These things I am saying about NZ may seem obvious to most of you, so just go ahead and call me The Idiot. Despite having about two months to burn in a place we didn’t want to stay (for us, meaning no longer wanting to spend our money in), we tried to make the most of it. I started a Meetup for writers and met a handful of people (one of whom was American, funnily enough) who were all very friendly and amicable but who lacked … ambition. Everyone was so content, and it was a beautiful thing to behold. Just not the place for us.

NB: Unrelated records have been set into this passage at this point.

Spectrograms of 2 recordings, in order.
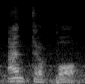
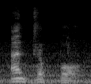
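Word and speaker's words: entrepôt: Singapore entrepreneur that acted activity is known as anthropo spell it e n from from French e-n-t-r-e e n t r e p o t anthropo what is anthropo Import and Export so that's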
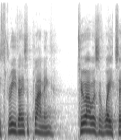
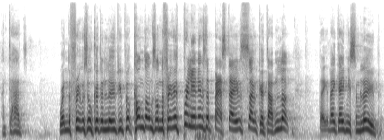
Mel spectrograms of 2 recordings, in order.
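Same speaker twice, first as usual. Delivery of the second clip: lightly voiced excited kid, higher; excited child; 5 semitones higher than usual. Son telling dad about school, a hint of excited child. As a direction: gush like an eager schoolboy. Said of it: "he came home from school really excited".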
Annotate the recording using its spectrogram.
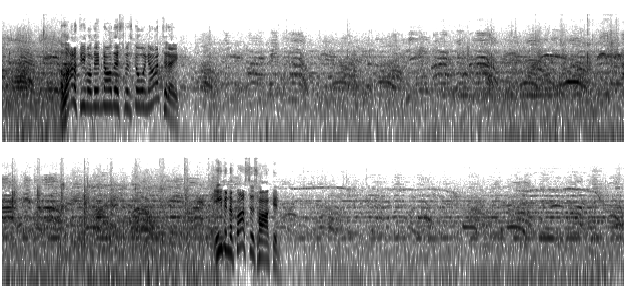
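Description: A large crowd of people chants and shouts outdoors.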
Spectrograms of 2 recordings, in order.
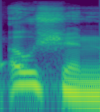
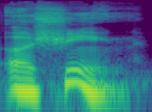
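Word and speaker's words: Oisín: Sister-in-law calls me Ocean or Ocean depending on how hard she tries. But my name is pronounced Oisin.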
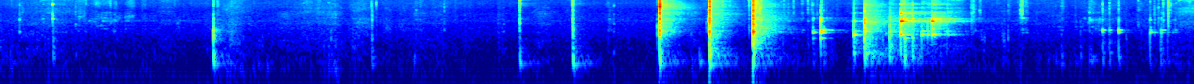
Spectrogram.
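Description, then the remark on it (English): Sharp wooden knocks and cracks, scattered at first, then three loud blows in a row, followed by a dense burst of crackling and splintering as the wood splits apart. “Just about splits itself.”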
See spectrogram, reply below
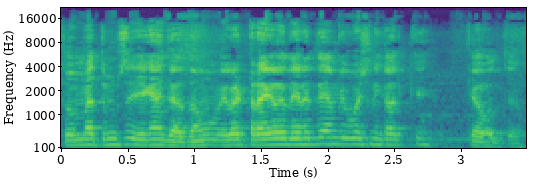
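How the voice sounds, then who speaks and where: A man's voice: fairly high pitch, very fast. A man, a student vlogger, chatting casually with friends in a lightly scripted style. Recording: faint background noise.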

And so, we also spent many hours of those two months deciding where in the United States we were willing to live. After much debate, we settled on Seattle. The climate in Seoul is a sort of hellish nightmare-scape. I needed some relief from the bitter, biting, relentless cold of winter and the melting, muggy, suffocating weight of summer. Seattle is supposed to be temperate. Seattle is supposed to be gloomy. Seattle is supposed to be wet and rainy. Seattle is supposed to be mild. And it is, but it’s also way too sunny for its own good.

From what I can gather from strangers is that this past summer was unusually sunny. The last winter was unusually snowy as well. The temperatures and climate overall were more extreme this year than past years, which screams to me climate change, duh (and Seattle has supposedly made some major changes, but those changes are not being reflected in the cost of living). And so, to my theory.

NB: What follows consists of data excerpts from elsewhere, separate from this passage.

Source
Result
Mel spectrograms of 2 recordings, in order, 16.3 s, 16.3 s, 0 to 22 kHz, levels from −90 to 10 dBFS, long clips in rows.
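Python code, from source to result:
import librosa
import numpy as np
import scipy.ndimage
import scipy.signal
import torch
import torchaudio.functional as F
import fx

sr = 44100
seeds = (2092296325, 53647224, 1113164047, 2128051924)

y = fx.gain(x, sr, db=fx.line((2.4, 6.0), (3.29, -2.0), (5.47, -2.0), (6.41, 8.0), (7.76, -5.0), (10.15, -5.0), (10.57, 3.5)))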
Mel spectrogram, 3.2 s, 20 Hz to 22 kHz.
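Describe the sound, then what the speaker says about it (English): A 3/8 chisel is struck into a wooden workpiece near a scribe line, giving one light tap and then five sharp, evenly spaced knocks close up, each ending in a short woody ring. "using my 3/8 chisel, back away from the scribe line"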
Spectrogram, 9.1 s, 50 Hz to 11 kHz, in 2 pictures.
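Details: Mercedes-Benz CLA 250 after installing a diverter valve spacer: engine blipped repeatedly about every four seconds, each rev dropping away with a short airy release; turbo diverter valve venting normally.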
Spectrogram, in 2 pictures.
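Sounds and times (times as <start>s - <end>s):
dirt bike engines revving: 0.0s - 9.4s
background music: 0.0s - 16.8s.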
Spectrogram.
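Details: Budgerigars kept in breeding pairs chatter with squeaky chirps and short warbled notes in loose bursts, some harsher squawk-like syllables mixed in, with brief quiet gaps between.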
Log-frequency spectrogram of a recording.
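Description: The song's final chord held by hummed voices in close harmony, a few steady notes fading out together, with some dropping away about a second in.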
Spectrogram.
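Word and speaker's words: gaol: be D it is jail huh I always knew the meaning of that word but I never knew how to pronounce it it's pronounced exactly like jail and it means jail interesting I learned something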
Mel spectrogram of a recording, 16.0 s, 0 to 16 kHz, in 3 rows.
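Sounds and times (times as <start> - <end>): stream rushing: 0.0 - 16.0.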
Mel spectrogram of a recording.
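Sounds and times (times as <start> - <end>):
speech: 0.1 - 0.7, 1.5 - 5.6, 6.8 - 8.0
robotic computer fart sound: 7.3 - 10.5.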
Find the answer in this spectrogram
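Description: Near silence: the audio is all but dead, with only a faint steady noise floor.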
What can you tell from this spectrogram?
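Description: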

Native Seattleans were born into a climate of rain and gloom. Sure there are sunny days but not like the ones of late. Thus, there is a certain air about them, a somber sort of goth depression and a “don’t give a fuck” kind of attitude. This demeanor and thereby aesthetic suits rainy days, the gloom and darkness of long stretches of overcast spitting-type rain very well, extremely well; the two came together out of the climate conditions of Seattle itself. In the bright light of a sun-filled day, the look is a bit heavy.

Seeing a Native Seattlean in broad, cloudless sunshine feels like seeing a turtle out of its shell; they look a bit naked, pale, white. And maybe they are all trying to soak up as much sun as they can, when they can, but the general aesthetic is not pleasing. The worst part, however, is the climate change. This past summer, Seattle felt like a place where there is a lot of sunshine, but the type of people who live in places with a lot of sunshine are not like the type of people who do not. Thus, there were a few instances of people who live in sunshine climates strutting around in Seattle during the height of summer, and even they looked out of place. Seattle’s climate forces people who exist within it to dress and thereby look a very strange way. There’s really no way to look good. Not that looking good is important or even worthy of something about which to be written.

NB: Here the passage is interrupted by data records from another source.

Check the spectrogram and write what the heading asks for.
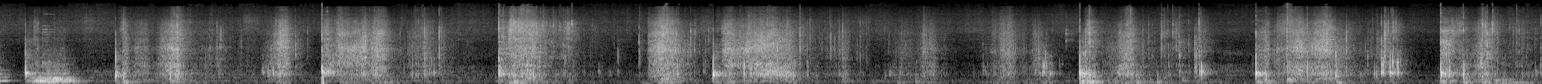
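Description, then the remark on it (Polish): Salad ingredients are tossed and stirred in a bowl, giving a steady run of crunchy, rustling scrapes and soft clatters with brief pauses between strokes, no voices. “a ja wymieszam sałatkę w międzyczasie, te produkty, które już są.”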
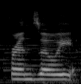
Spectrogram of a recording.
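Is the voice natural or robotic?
robotic. It is said in a flat robotic voice. The speaker calls it right.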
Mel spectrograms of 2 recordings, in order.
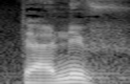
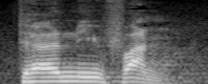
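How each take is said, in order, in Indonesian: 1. Kata itu berakhir mendadak tanpa akhiran -an. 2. Kata itu berakhir dengan akhiran -an yang penuh. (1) "itu dibaca da danif" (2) "itu asalnya danifan"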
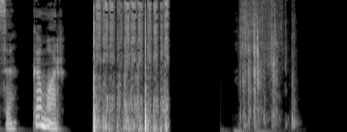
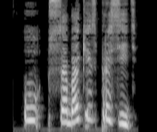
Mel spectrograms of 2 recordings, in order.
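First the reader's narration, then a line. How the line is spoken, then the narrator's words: Surprised sob. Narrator (Russian): удивленно всхлипнула Млавка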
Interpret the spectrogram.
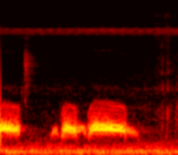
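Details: Spotted dove used as a decoy during trapping, calling: two short low coos then a longer steady hooting coo, mellow and throaty, with a faint steady hum underneath.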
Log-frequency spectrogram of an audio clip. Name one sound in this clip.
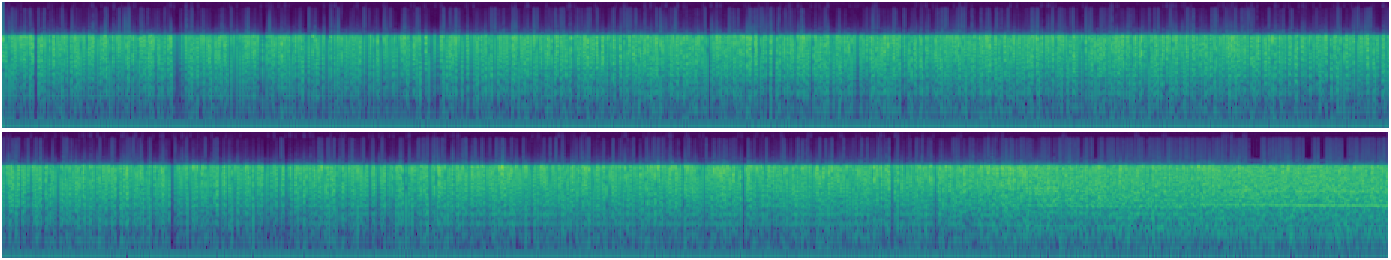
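Wind rushes hard past an open cockpit.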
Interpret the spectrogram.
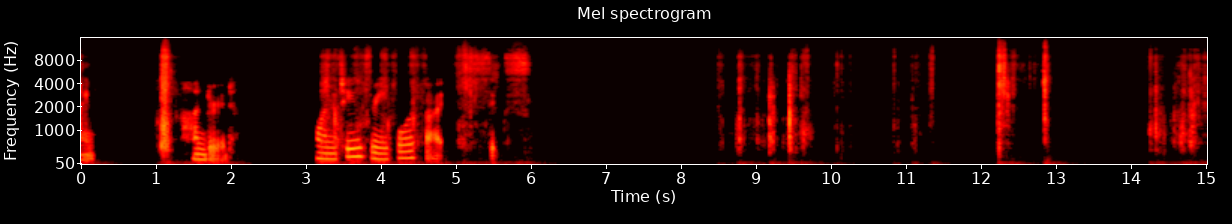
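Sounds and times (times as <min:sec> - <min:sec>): banknotes rustling and flicking: 0:03.2 - 0:05.6, 0:14.3 - 0:15.0.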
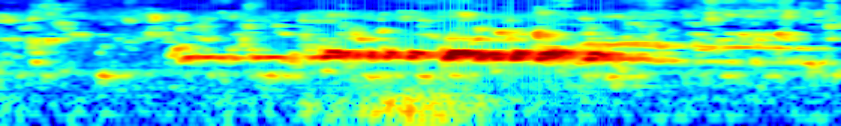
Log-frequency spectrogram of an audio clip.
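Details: Owned zebra doves with powerful voices give a soft opening note, then a loud rolling trill that swells and fades over about two seconds. A low rumbling thud and faint ticking are heard during the call.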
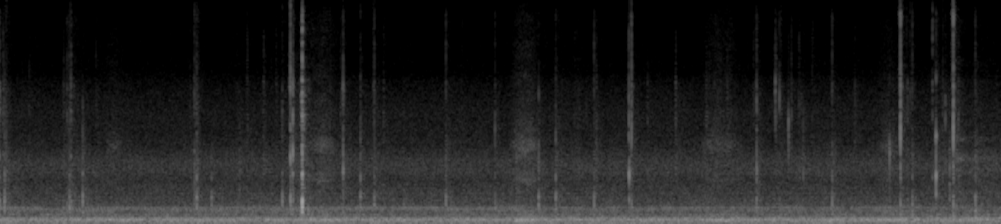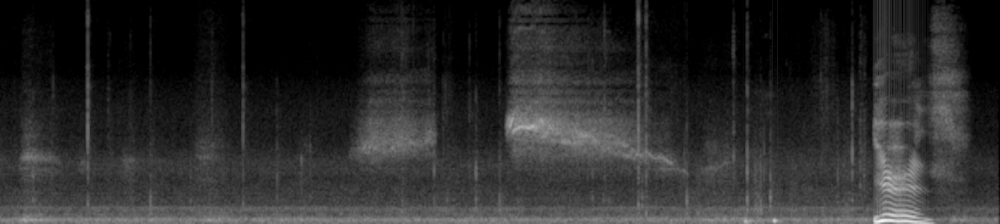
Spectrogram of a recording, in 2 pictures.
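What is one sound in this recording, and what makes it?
Buttons on a handheld console click softly under a thumb.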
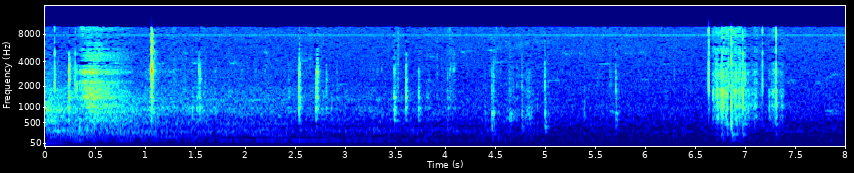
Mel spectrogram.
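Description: Steel oil-pan drain plug of a 1.9 TDI engine being spun out by hand, making faint scattered ticks of metal on metal, with a short noisy burst near the end as it comes free and the oil starts to drain.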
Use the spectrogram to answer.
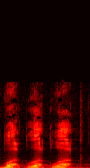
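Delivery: high, urgent repeated look; pleading him to look, voice rising. Retold or imitated. Urging dying man to look.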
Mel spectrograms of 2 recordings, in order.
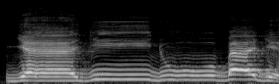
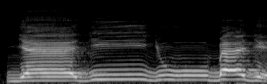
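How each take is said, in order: No difference in how they are said.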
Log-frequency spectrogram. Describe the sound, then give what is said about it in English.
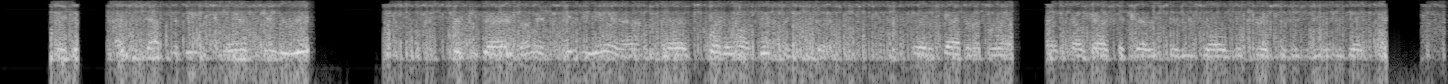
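A noisy amateur radio transmission crackles with heavy static, its band-limited hiss broken by a few sharp dropouts while a faint, garbled voice struggles to come through. “Pretty noisy, but you're getting in.”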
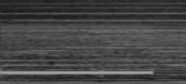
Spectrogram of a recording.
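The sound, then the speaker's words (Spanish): A steady, loud telephone dial tone hums on one pitch for about a second and a half, then cuts off abruptly, leaving a low background hum with no voices. “Unos minutos más tarde se levantó y fue al teléfono.”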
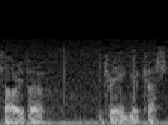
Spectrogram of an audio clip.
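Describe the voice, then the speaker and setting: An actor playing a weary, remorseful widower who speaks haltingly and mournfully in a radio drama. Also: male voice, rumbling low, creaky, exaggerated voice. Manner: halting, mournful, formally apologetic. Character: broken, remorseful widowed husband, weary and resigned. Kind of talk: 1950s radio drama acting. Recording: dull vintage radio recording, faint noise.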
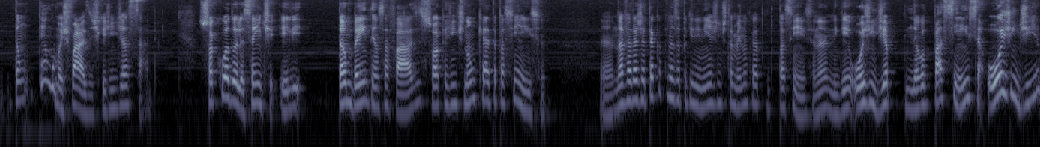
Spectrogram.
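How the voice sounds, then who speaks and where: Brazilian educator, man, stuffy nose from a cold, relaxed explaining to parents. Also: sits high. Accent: Brazilian Portuguese. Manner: conversational, many fillers and restarts. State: has a cold, nasal voice. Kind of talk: casual educational talk to parents.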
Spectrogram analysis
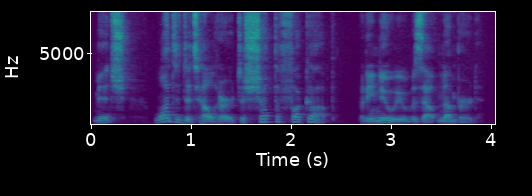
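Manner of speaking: usual speaking voice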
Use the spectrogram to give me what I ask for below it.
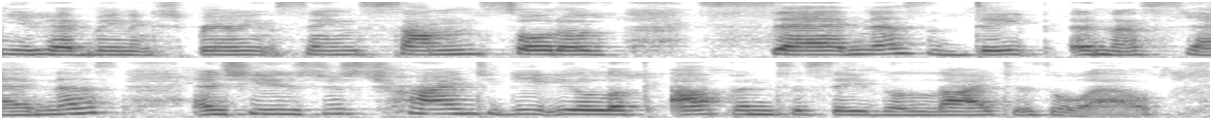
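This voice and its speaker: With noticeable background noise, a woman at fairly high pitch talks at a moderate pace with fairly even intonation. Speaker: tarot card reader. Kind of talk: pick-a-card psychic reading. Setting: indoors with windows and doors open. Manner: loud.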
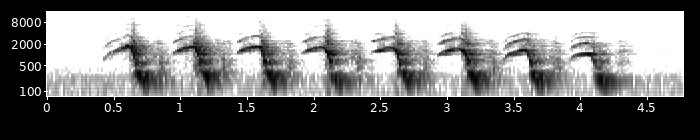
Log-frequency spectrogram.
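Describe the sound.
An elk cow chuckle is made by voice and magnified through a calling tube by a world elk-calling champion: eight rhythmic, fuller, resonant notes, each sliding downward in pitch, staying fairly strong throughout.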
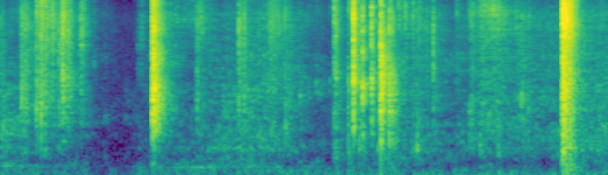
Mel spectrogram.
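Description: Knocks and clatter of a computer keyboard being handled and set down on a workbench: a few sharp knocks, the loudest about a second and a half in and just before the end, with a quick run of clicks in the middle.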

Anyway, Seattle feels full (and I use “full” in comparison here as this city feels mostly empty, either dead or dying or preparing itself for a boom) of mostly people who have been shipped in for work in the tech sector. We have met few natives and we’ve met even fewer people our own age (everyone being either older or younger than us), yet everyone we see while walking around seems to be our age. And obviously, Seattle, too, feels like a little baby city with a little too much sprawl, expensive public transportation, and nothing to offer as far as the fun of “street culture” (street food, street fashion) is concerned.

It’s raining again after about two solid months of hot summer sunshine, and I’m excited and energized by the gloom that rainy weather brings. This is why we chose this place for our ten-month stay, after all. I cannot honestly admit that it has been nice, but it’s been whatever it is that this time was supposed to be. Is it someplace I would ever like to live again? No. Am I upset that I lived here during this time? No. My point is simply that Seattle looks good in the rain; the sunshine only highlights its flaws.